Second-hand car finance provider S&U (LON: SUS) is set to enter the electric vehicle market. This should give it a head start over most of its competitors.
The Advantage Finance subsidiary is currently reviewing the electric vehicle market and is likely to at least dip its toe in the market in the near future. Management is aware that this will eventually become a major component of the second-hand car market. The prices of electric cars have reduced over the years and that means they have come down to the normal level of Advantage loans.
The resilience of electric batteries is one of the things that needs to be taken into account when making loans. Many electric vehicles have a separate warranty for the battery, but the length of time can vary. Replacing a battery that does not keep its charge is costly.

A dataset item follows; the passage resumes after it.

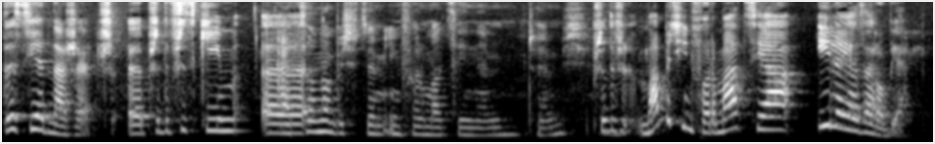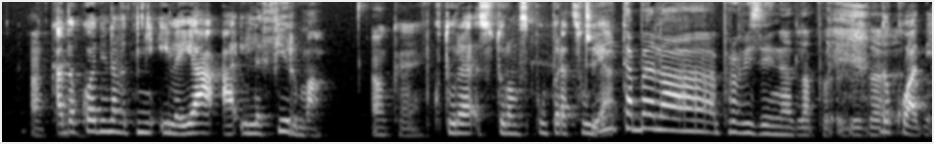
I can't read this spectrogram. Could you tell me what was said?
To jest jedna rzecz. E, Przede wszystkim e, A co ma być w tym informacyjnym czymś? przede, ma być informacja, ile ja zarobię. Okej. A dokładnie nawet nie ile ja, a ile firma, Okej. które, z którą współpracuję. Czyli tabela prowizyjna dla... dla Dokładnie.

Electric vehicles are going to be a small part of the business in the short-term but gaining early experience will help S&U understand the risks and how to balance them with the potential returns.
In the year to January 2021, revenues declined from £89.9m to £83.8m, but the key to the profit performance was the huge increase in impairment charge from £17.2m to £36.7m. Pre-tax profit fell from £35.1m to £18.1m.
This reflects Covid-19 uncertainty and a cautious approach. Loan quality standards remain high and cash collection is improving.
Activity levels in car finance have been lower, and this will have a greater effect on this year’s revenues. Fourth quarter volumes had returned to 80% of the original budget level. The number of loans advanced was 15,589, compared with 23,334 in the previous 12 months, although the average value was 3% higher at £6,581. Annual net advances fell from £149m to £102.6m.
Net receivables from car finance were £246.8m at the end of January 2021. Fewer than 3,000 clients are currently on a payment holiday.
Activity levels do appear to be improving and they will be helped by the further easing of lockdown. Investment in digital will help to make it easier for clients to apply for loans.
Aspen Bridging remains a relatively immature business, but the increased activity in the property sector in the second half meant that gross lending increased from £31.3m to £43.5m last year. The profit contribution fell from £1.2m to £800,000, but nearly all that profit was in the second half after a Covid-19 hit first half.
Applications for residential loans are running at record levels and this part of the business should make further progress this year.
S&U has been approved as a CBILS lender so these loans will be backed by government guarantees, but they will be assessed in the same way as any of the other loans.
Group net debt reduced from £117.8m to £98.8m, partly reflecting the lower trading volumes. That was achieved after paying £13m in dividends.
The final dividend of 43p a share takes the total to 90p a share, which is less than the 2019-20 total of 120p a share. It does provide a base from which S&U can grow the dividend again. It provides a yield of 3.9%.
Revenues may improve slightly this year, but it is the level of reduction in the impairment charge that is likely to have a greater effect on profit. There should still be a bounce back in profit and it could be getting nearer to 2019-20 levels in two years.
At £22.80, the shares are probably trading on less than 15 times prospective 2021-22 earnings. The yield is attractive, and the dividend should grow faster than inflation even though management is likely to improve the level of earnings cover from the current 1.3 times.
Motor finance volumes could be back to previous budget levels by the end of this month. Property bridging loans demand remains high.
There is potential improvement thanks to recovering markets and longer-term potential from second hand electric vehicles finance as they become a greater proportion of the cars on the road.